As two noble soldiers in a medieval Scottish army trudge their way home from war they encounter three witches. These oracles predict that one them (Macbeth) will be promoted to Thane of Cawdor and in time, King of Scotland and that the other (Banquo) will father a line of Scottish kings.
Macbeth is promoted to Thane of Cawdor almost immediately and they speculate the plausibility of the other predictions.
Lady Macbeth learns of the witches’ predictions and convinces a weak-willed Macbeth to murder the king so that they may rise to power.
Fearing for his life, Duncan’s son Malcolm flees to England when told about his father’s death.

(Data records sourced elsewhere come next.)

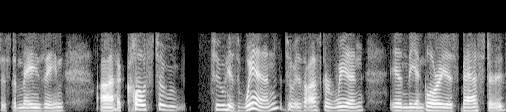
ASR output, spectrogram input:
just amazing. Uh close to to his win, to his Oscar win in The Inglourious Basterds.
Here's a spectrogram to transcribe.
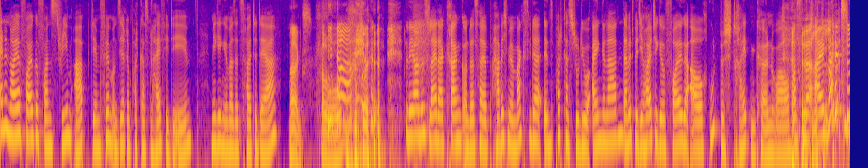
Eine neue Folge von Stream Up, dem Film- und Serienpodcast von hifi.de. Mir gegenüber sitzt heute der Max. Hallo. Ja. Leon ist leider krank und deshalb habe ich mir Max wieder ins Podcaststudio eingeladen, damit wir die heutige Folge auch gut bestreiten können. Wow, was eine Einleitung.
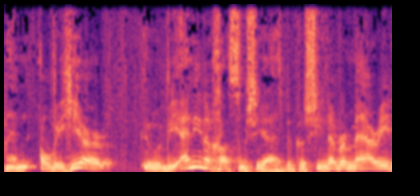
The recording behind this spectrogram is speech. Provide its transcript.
and over here, it would be any nechasim she has because she never married.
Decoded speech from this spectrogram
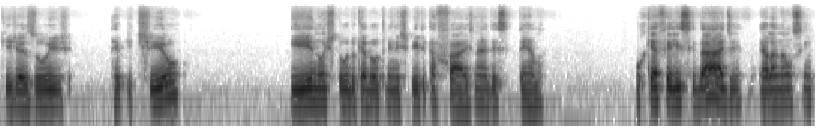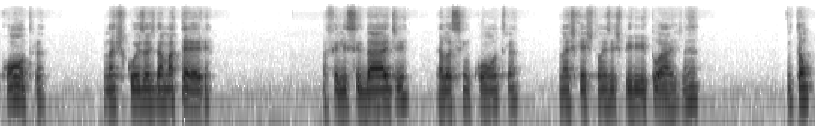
que Jesus repetiu e no estudo que a doutrina espírita faz né, desse tema. Porque a felicidade, ela não se encontra nas coisas da matéria. A felicidade, ela se encontra nas questões espirituais, né? Então,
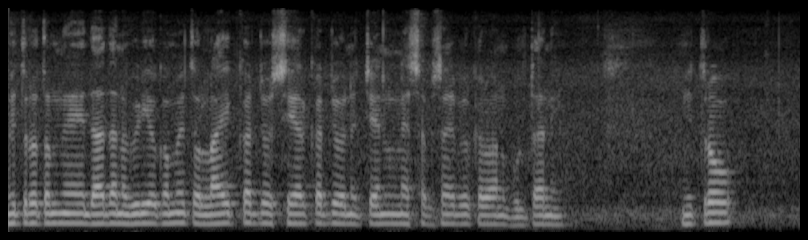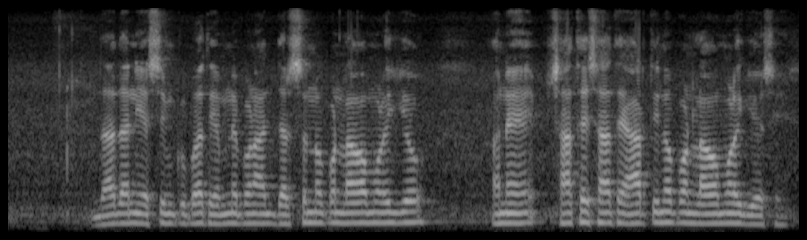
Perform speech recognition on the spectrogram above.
મિત્રો, તમને દાદાનો વીડિયો ગમે તો લાઈક કરજો, શેર કરજો અને ચેનલને સબસ્ક્રાઈબ કરવાનું ભૂલતા નહીં. મિત્રો, દાદાની અસીમ કૃપાથી અમને પણ આજ દર્શનનો પણ લાવો મળી ગયો અને સાથે સાથે આરતીનો પણ લાવો મળી ગયો છે.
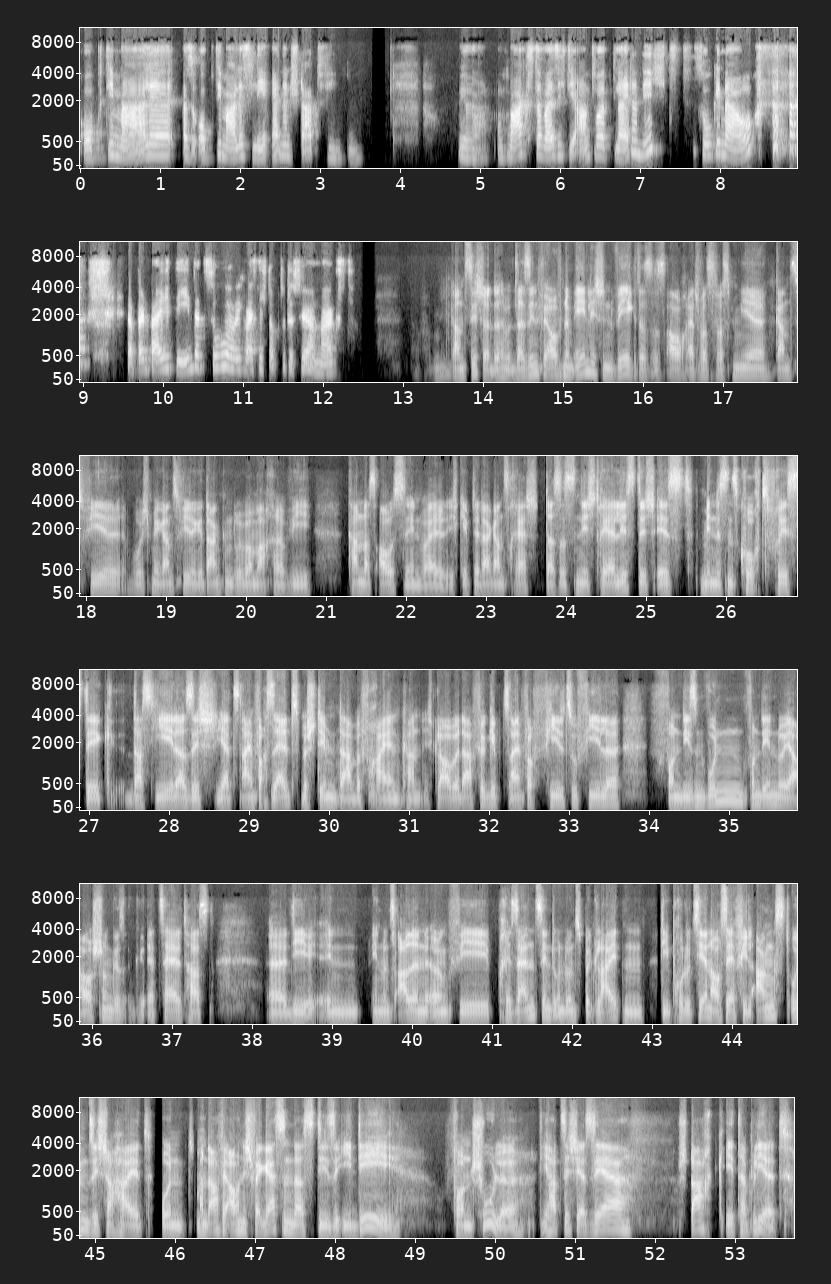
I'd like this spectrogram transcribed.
optimale, also optimales Lernen stattfinden? Ja, und Max, da weiß ich die Antwort leider nicht so genau. ich habe ein paar Ideen dazu, aber ich weiß nicht, ob du das hören magst. Ganz sicher, da, da, sind wir auf einem ähnlichen Weg. Das ist auch etwas, was mir ganz viel, wo ich mir ganz viele Gedanken drüber mache, wie kann das aussehen? Weil ich gebe dir da ganz recht, dass es nicht realistisch ist, mindestens kurzfristig, dass jeder sich jetzt einfach selbstbestimmt da befreien kann. Ich glaube, dafür gibt es einfach viel zu viele von diesen Wunden, von denen du ja auch schon erzählt hast, äh, die in, in uns allen irgendwie präsent sind und uns begleiten. Die produzieren auch sehr viel Angst, Unsicherheit. Und man darf ja auch nicht vergessen, dass diese Idee, von Schule, die hat sich ja sehr stark etabliert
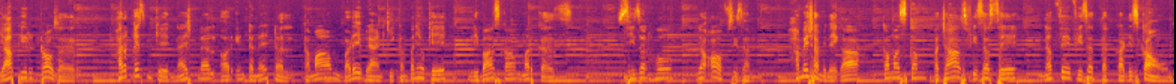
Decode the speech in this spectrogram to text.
या फिर ट्राउज़र हर किस्म के नेशनल और इंटरनेशनल तमाम बड़े ब्रांड की कंपनियों के लिबास का मरकज। सीज़न हो या ऑफ़ सीज़न हमेशा मिलेगा कम अज कम 50 फ़ीसद से 90 फ़ीसद तक का discount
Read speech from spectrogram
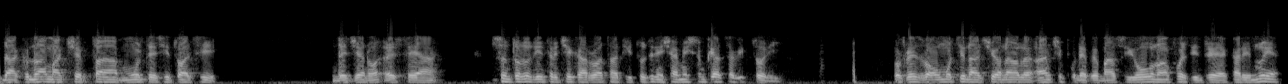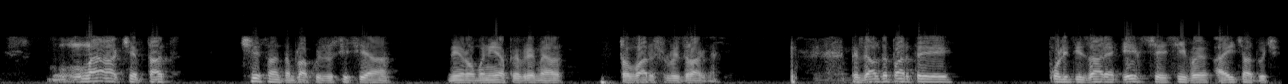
Dacă nu am acceptat multe situații de genul ăsteia, sunt unul dintre cei care au luat atitudine și am ieșit în piața Victoriei. Lucrez la o multinațională, a început pe masă. Eu unul am fost dintre ei care nu e, n-a acceptat ce s-a întâmplat cu justiția din România pe vremea tovarășului Dragnea. Pe de altă parte, politizarea excesivă aici aduce.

As jealousy begins to plague the newly crowned king, Macbeth becomes obsessed with the other witches prediction – that Banquo’s sons will become king. He hires a group of men to murder Banquo, but when he sees Banquo’s ghost at a banquet he thinks he’s going mad and visits the witches once again for guidance.

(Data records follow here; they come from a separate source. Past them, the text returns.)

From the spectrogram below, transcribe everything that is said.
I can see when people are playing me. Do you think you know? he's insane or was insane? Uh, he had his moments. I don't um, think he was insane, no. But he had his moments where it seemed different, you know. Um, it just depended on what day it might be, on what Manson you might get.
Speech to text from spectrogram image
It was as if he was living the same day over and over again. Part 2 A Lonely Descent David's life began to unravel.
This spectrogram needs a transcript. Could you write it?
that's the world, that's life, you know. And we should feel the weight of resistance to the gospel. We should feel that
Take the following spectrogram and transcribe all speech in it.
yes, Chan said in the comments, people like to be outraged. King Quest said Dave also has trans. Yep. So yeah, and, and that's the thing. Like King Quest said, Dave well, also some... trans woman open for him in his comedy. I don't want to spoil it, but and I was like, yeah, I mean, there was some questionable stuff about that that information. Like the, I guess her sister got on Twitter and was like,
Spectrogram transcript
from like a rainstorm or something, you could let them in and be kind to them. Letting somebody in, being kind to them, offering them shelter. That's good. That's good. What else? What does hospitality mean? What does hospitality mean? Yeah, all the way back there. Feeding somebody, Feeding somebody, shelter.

The witches warn him that Macduff (a nobleman who opposed Macbeth’s claim to the throne) may be a threat to him, that no man of woman born can harm him and that Macbeth will be safe until Birnham wood comes to Dunsinane Castle. He returns to Dunsinane and has Macduff’s castle attacked. Finding Macduff has fled to England, Macbeth has his entire family and servants murdered.
When news of this reaches Macduff, he convinces Prince Malcolm to raise an English army, fight Macbeth and take back the crown.
As Macbeth prepares for battle he learns that the English army are advancing on Dunsinane castle shielded with boughs cut from Birnham Wood. Filled with fear he continues to fight the English forces, finally faced by a vengeful Macduff who tells the fearful Macbeth that he was born via cesarean section and as such is not ‘of woman born’.
Aware of his impending doom, Macbeth fights anyway as his castle is overwhelmed by English forces and finally he yields to Macduff’s Sword. Malcolm is crowned the rightful king of Scotland and declares his righteous intentions for his reign.
Welcome to Much Ado’s second ‘stab’ at Macbeth. This production is darker, scarier and stranger than any production we have done previously and is designed to leave a lasting impression!